Train your staff
Staff training is often overlooked by novice tycoon players, but in Planet Coaster it’s an absolute must or you’ll be wasting money on hiring more staff because your incompetent staff can’t cope with the workload. With each level of training (5 star maximum) your staff member becomes more efficient – this is especially useful for Janitors, as you’ll soon find out that litter and stepping in sick really annoys your guests, so much so that it will soon downgrade the overall Guest Happiness and, out of nowhere, you’ll go from turning a profit to making a loss, so make sure you train your Janitors so they can keep on top of it. You can, of course, just hire more, but that will end up costing you more money than simply increasing wages after you’ve trained them.
Training is also important for Vendors, especially if you’re getting notifications for long queues at stores (food and drink), as Vendors that have been trained serve customers quicker.
Build custom coasters in Sandbox mode
Building your own roller coaster can be expensive, especially when you keep changing stuff or adding to it, so it’s best to create your coasters in Sandbox Mode.
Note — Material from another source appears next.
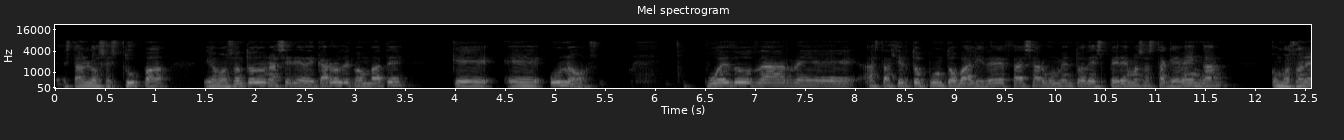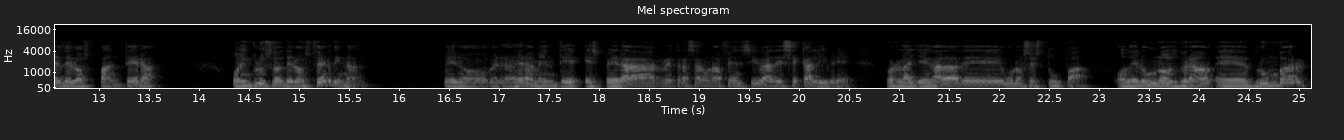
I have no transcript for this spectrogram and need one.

If you haven’t played Sandbox Mode before, it’s basically an empty playing field with unlimited money, which makes it a great area to build the coaster of your dreams. Luckily for us you’re able to save the coasters that you build in Sandbox Mode as blueprints which can then be utilised in the campaign or even in the challenges.
Starting a sandbox game without unlimited money
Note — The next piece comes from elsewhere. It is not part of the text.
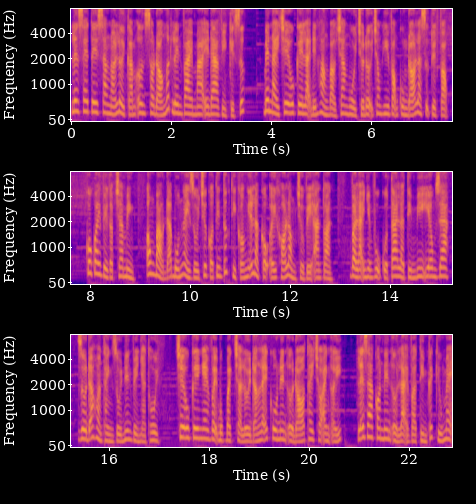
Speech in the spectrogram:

Something that struck me as strange when I first played the Sandbox Mode in Planet Coaster is that you start with unlimited money with no obvious way to change it. In fact, there is no way to change it. Usually in other tycoon games Sandbox Mode will have options to change various settings, including starting capital, but not in Planet Coaster.
However, it is ‘kind of’ possible to play Sandbox Mode without unlimited money, it’s just not called Sandbox Mode. Instead, boot up a ‘Challenge’ game – this will put you on an empty map with some starting money. There are also some challenges for you to complete (obviously), but you can dismiss these if you wish.
Setup priority queues
Priority queues allow guests to purchase a Priority Pass so that they can access rides quicker than other guests. In order to set up the Priority Pass you will need to have an ‘Information Center’ which is where guests will purchase the Pass from, and you will also need to set up Priority Queues, which you do from within the rides Information panel. When setting up the queue you’ll have to connect one end to the start of the regular queue and one end towards the end of it – this will allow Priority Pass holders to skip the section of the regular queue that the priority queue bypasses.
It’s important to note that you only need to set up these queues on rides with long queue times – these are usually track rides and roller coasters.
So, there we have it, my top tips for Planet Coaster. This list is still a work in progress and I will add more tips when I discover them. If you know of any more please do let me know in the comments and I will add them!